▶ [YOUR GOAL] Among the entries below, find each line holding "spectrogram" and return it.

======== RECORDS SUPPLIED

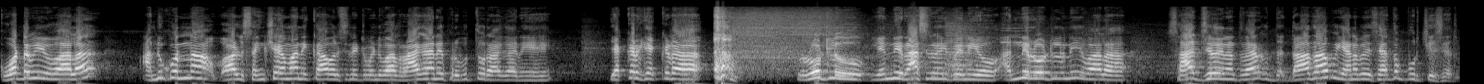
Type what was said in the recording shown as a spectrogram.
కూటమి ఇవాళ అనుకున్న వాళ్ళు సంక్షేమానికి కావలసినటువంటి వాళ్ళు రాగానే ప్రభుత్వం రాగానే ఎక్కడికెక్కడ రోడ్లు ఎన్ని నాశనం అయిపోయినాయో అన్ని రోడ్లని ఇవాళ సాధ్యమైనంత వరకు దాదాపు ఎనభై శాతం పూర్తి చేశారు.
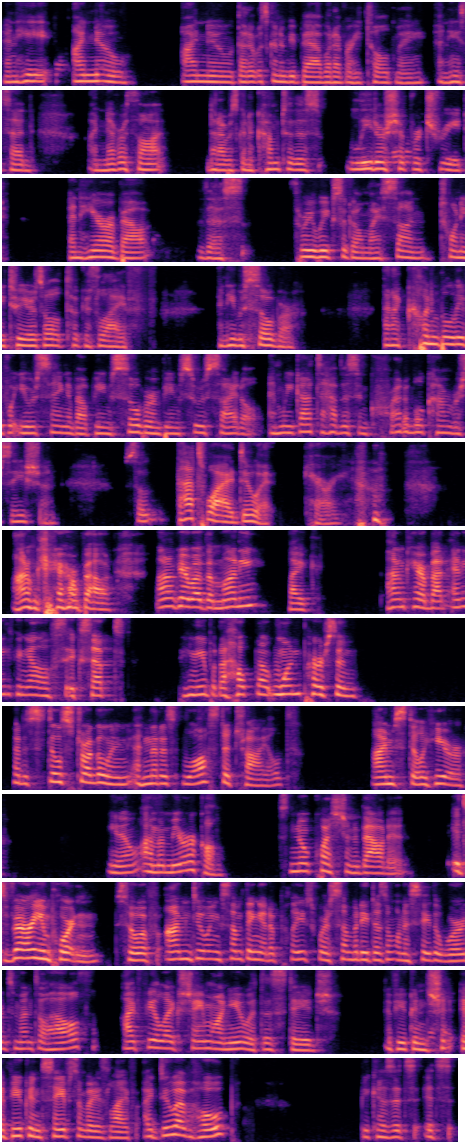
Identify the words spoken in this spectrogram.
And he, I knew I knew that it was going to be bad, whatever he told me. And he said, I never thought that I was going to come to this leadership retreat and hear about this. Three weeks ago, my son, 22 years old, took his life and he was sober. And I couldn't believe what you were saying about being sober and being suicidal. And we got to have this incredible conversation. So that's why I do it, Carrie. I don't care about I don't care about the money. Like I don't care about anything else except being able to help that one person that is still struggling and that has lost a child. I'm still here. You know, I'm a miracle. There's no question about it. It's very important. So if I'm doing something at a place where somebody doesn't want to say the words mental health, I feel like shame on you at this stage. If you can sh- if you can save somebody's life. I do have hope because it's it's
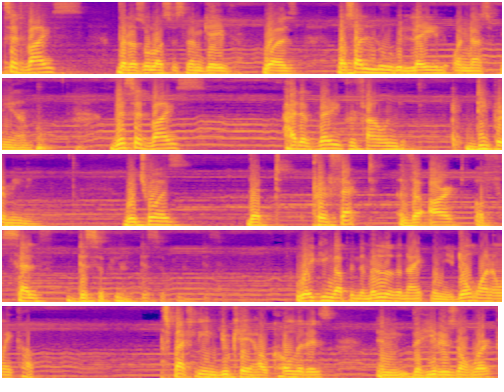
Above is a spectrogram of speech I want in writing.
This advice that Rasulullah gave was وَصَلُّوا بِاللَّيْلِ وَالنَّاسُ نِيَامٌ This advice had a very profound, deeper meaning, which was that perfect the art of self-discipline. Waking up in the middle of the night when you don't want to wake up, especially in UK how cold it is and the heaters don't work.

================

▶ [EXERCISE RESULT]
Type what was said in the recording shown as a spectrogram.
Identify the words spoken in this spectrogram.
Above is a spectrogram of speech I want in writing.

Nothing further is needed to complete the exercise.